IHere are some of the most interesting University online happenings from the far reaches of the internet.
Amy Ellsworth has wanted to pet an elephant since the eighth grade, and soon she’ll get her chance. As the digital media developer at the Penn Museum, Ellsworth is traveling to Kenya to document Museum scholar Kathleen Ryan’s excavation of Laikipia Plateau settlements dating back to 2000-3000 B.C.E. Ellsworth’s blog, “Digging Kenya,” will detail the team’s journey every step of the way, including stops in Maasailand, and even a visit to Sheldrick Elephant Orphanage, where the team plans to sponsor an infant elephant. Check in at http://penn.museum/blog/kenya/ to chart their progress.
Gamers never dreamed that one day their controllers would be wireless. The question is, what comes next? Enter Saurabh Palan, a graduate student in the School of Engineering and Applied Science, who was recently profiled on Wired.com for his work on the first tactile gaming vest. When synced with a game, the vest is able to register the impact of a virtual bullet in an online shootout and other in-game physics, causing the vest to vibrate. Palan says the vest could also be valuable to military personnel, who have long used cyber warfare as a means of training. Join the gaming revolution at http://tinyurl.com/yc6gt7k.

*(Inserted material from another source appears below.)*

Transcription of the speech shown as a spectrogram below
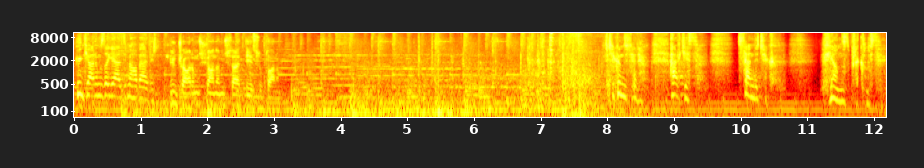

Are PG-13 movies getting increasingly risqué? It turns out the answer is more complicated than you might think. Daniel Romer and fellow researchers from the Annenberg School for Communication broke down potentially offensive content into two main categories—sex and violence—and found that violence, overwhelmingly, is considered the safer of the two when it comes to adult content. As chronicled by the Los Angeles Times, the team surveyed the most popular films of the past 50 years, hoping to better understand the entertainment industry’s effect on children. “When it comes to sex,” says study author Romer, “CARA (The Classification and Ratings Administration) seems at pains to reflect American parents’ values—largely to the exclusion of concern about violence.” To examine their findings, head to http://tinyurl.com/ydra38p.
What was a European woman doing in northwestern China 4,000 years ago? That was the question on scientists’ minds when a perfectly preserved mummy was unearthed. Richard Hodges, director of the Penn Museum, in an interview on NBC Nightly News, says it’s even further proof that silk road trading was alive and well thousands of years ago. “It was like being in a hub,” Hodges said, akin to “L.A. International.” The mummy, sporting wavy red hair, is so well-preserved that she looks as if she could have been buried 20 years ago, says Hodges. To see footage of the ancient trader, go to http://tinyurl.com/25qt37o.
You know that little padlock in the bottom corner of your web browser that protects your identity when you’re making online purchases? Who approves a website for that kind of security, and how hard is it to fake? These are the kinds of complex questions Matt Blaze of the School of Engineering and Applied Science asks on his blog, “Exhaustive Search.” Channeling the inner geek in all of us, Blaze tackles electronic cryptology and other obscure tech topics and applies them to current issues like airport security and stereo recording. Find out more at www.crypto.com/blog.
The Bloomers comedy troupe members might be all female, but don’t pigeonhole them. “Some of us are from big cities, some grew up in small farm towns. We wear sorority letters and tattoos,” says sophomore Yolanda Carney, a student in SAS. “But we’re bonded by a genuine love of comedy.” The group—named after the early feminist Amelia Jenks Bloomer—was profiled recently in the Philadelphia Inquirer on the eve of one of their effervescent shows. In addition to a theatrical performance, the group boasts musicians who play everything from the cowbell to the saxophone. See the Inquirer’s article at http://tinyurl.com/32rdcjk. To access pictures and video of the troupe, visit their web site, http://www.dolphin.upenn.edu/bloomers/newsite/gallery.html.
Originally published on May 6, 2010